Dr. Morse gave two presentation, one each day. He walked us through various aspects of his website which can be quite useful for those wishing to find Ellis Island ancestors, locate census more easily than using other companies, accessing census through street addressed or Enumeration Districts, finding information on immigration, passenger ships and much more. On Sunday he showed his DNA tools allowing someone to update their marker result to Ysearch and his colorization charts for Ysearch, FTDNA results or for any spread sheet. Family Tree DNA has used his colorized charts as an option for test results for administrators for years. Other tools help you with having your personal bookmarks available for any computer, various calendars (although I see that the Old Style calendar is missing), finding rual areas in census, and much more.

I have used his site to view the census at Ancestry.com and find it most helpful. You only need to enter the data on an ancestor and then change the census year field to view subsequent censuses for that ancestor.

At the end of each day, Family Tree DNA there is a Q & A session. Some short answers:

Family Finder is only reasonably reliable back to the third cousin, although in some circumstances one can find a common ancestor farther back, as in the instance of an ancestor who married a cousin.  In this case you typically have more DNA from that ancestor than normally.

* Possible results for parts of the Geneographic project could be available about March or April 2012.Possible results for parts of the Geneographic project could be available about March or April 2012.

* Samples at Genographic will probably be discarded in 2012, but it could take a year to do so.Samples at Genographic will probably be discarded in 2012, but it could take a year to do so.

* Some presentations will be uploaded to FTDNA and availableSome presentations will be uploaded to FTDNA and available

* There are no STRs on the mitochondria, although there could be one, but it is questionable. The mtDNA is paced with genes and is small.There are no STRs on the mitochondria, although there could be one, but it is questionable. The mtDNA is paced with genes and is small.

* For testers who have died, if they have given relatives permission to manage their test results, FTDNA will honor that. (BTW, email me if you would like a form for that purpose so it is in writing.)For testers who have died, if they have given relatives permission to manage their test results, FTDNA will honor that. (BTW, email me if you would like a form for that purpose so it is in writing.)
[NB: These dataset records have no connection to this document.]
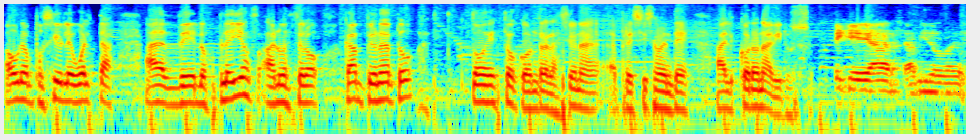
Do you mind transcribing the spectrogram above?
a una posible vuelta de los playoffs a nuestro campeonato todo esto con relación a, precisamente al coronavirus. Sé que ha, habido eh,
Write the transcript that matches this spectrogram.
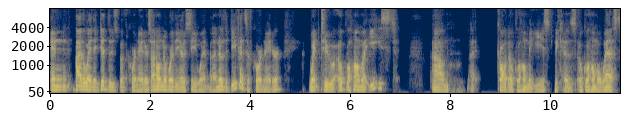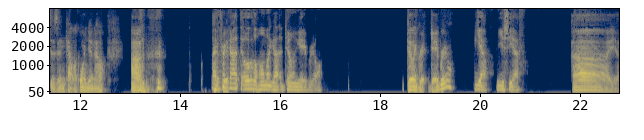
And by the way, they did lose both coordinators. I don't know where the OC went, but I know the defensive coordinator went to Oklahoma East. Um, I called Oklahoma East because Oklahoma West is in California now. Um, I forgot that Oklahoma got Dillon Gabriel. Dillon Gabriel? Yeah, UCF. Ah, uh, yeah.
* With 8 year old test samples some work; some do not. Using old samples with the illumine test work about 90% of the time. (My suggestion: upgrade NOW)With 8 year old test samples some work; some do not. Using old samples with the illumine test work about 90% of the time. (My suggestion: upgrade NOW)

* Storage of DNA samples may be extended from 25 to 50 years.Storage of DNA samples may be extended from 25 to 50 years.

* FTDNA has a Facebook page where they have sales on tests when their "likes" reach a certain number. Their largest promotion to date occurred just a few months ago. Presently they have 16,000 Facebook members hitting "like" for the site.FTDNA has a Facebook page where they have sales on tests when their "likes" reach a certain number. Their largest promotion to date occurred just a few months ago. Presently they have 16,000 Facebook members hitting "like" for the site.

Order a DNA test through FTDNA.  If you have questions regarding which test fits your needs, email me.

Sundays sessions to follow.

7 Nov 2011